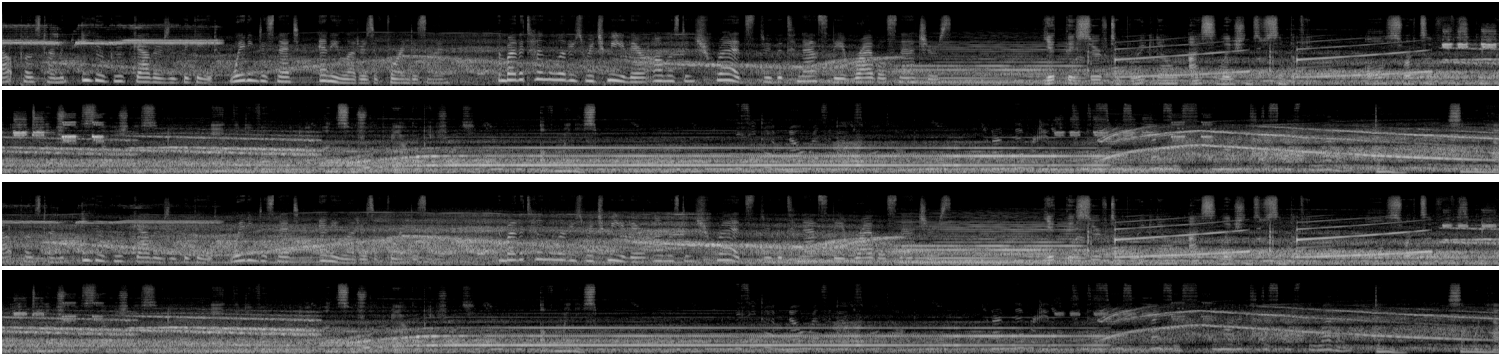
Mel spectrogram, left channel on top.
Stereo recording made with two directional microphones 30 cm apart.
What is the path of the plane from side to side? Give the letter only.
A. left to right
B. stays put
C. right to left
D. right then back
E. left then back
C.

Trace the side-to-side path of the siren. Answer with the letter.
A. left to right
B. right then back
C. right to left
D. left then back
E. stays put
C.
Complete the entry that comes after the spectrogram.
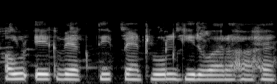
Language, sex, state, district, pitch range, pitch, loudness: Hindi, female, Uttar Pradesh, Saharanpur, 225-240 Hz, 235 Hz, -15 LUFS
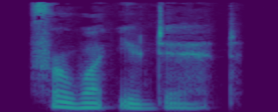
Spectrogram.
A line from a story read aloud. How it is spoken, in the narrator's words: he said quietly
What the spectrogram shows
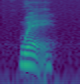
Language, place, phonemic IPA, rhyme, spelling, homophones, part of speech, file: English, California, /weɪ/, -eɪ, way, Wei / weigh / wey, noun / interjection / verb / adverb / adjective, En-us-way.ogg
- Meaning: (noun) To do with a place or places.: 1. A road, a direction, a (physical or conceptual) path from one place to another 2. A means to enter or leave a place 3. A roughly-defined geographical area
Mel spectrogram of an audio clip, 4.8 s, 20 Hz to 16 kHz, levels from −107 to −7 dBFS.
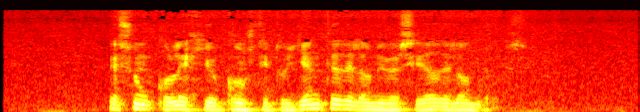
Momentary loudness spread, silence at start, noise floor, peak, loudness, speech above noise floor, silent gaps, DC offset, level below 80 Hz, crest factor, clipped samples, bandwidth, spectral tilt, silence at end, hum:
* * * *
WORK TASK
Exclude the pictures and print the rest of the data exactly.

THE ANSWER
Mel spectrogram, left channel on top.
Stereo recording made with two directional microphones 30 cm apart.
What is the path of the plane from side to side? Give the letter only.
A. left to right
B. stays put
C. right to left
D. right then back
E. left then back
C.

Trace the side-to-side path of the siren. Answer with the letter.
A. left to right
B. right then back
C. right to left
D. left then back
E. stays put
C.
Complete the entry that comes after the spectrogram.
Language, sex, state, district, pitch range, pitch, loudness: Hindi, female, Uttar Pradesh, Saharanpur, 225-240 Hz, 235 Hz, -15 LUFS
Spectrogram.
A line from a story read aloud. How it is spoken, in the narrator's words: he said quietly
What the spectrogram shows
Language, place, phonemic IPA, rhyme, spelling, homophones, part of speech, file: English, California, /weɪ/, -eɪ, way, Wei / weigh / wey, noun / interjection / verb / adverb / adjective, En-us-way.ogg
- Meaning: (noun) To do with a place or places.: 1. A road, a direction, a (physical or conceptual) path from one place to another 2. A means to enter or leave a place 3. A roughly-defined geographical area
Mel spectrogram of an audio clip, 4.8 s, 20 Hz to 16 kHz, levels from −107 to −7 dBFS.
Momentary loudness spread, silence at start, noise floor, peak, loudness, speech above noise floor, silent gaps, DC offset, level below 80 Hz, crest factor, clipped samples, bandwidth, spectral tilt, silence at end, hum:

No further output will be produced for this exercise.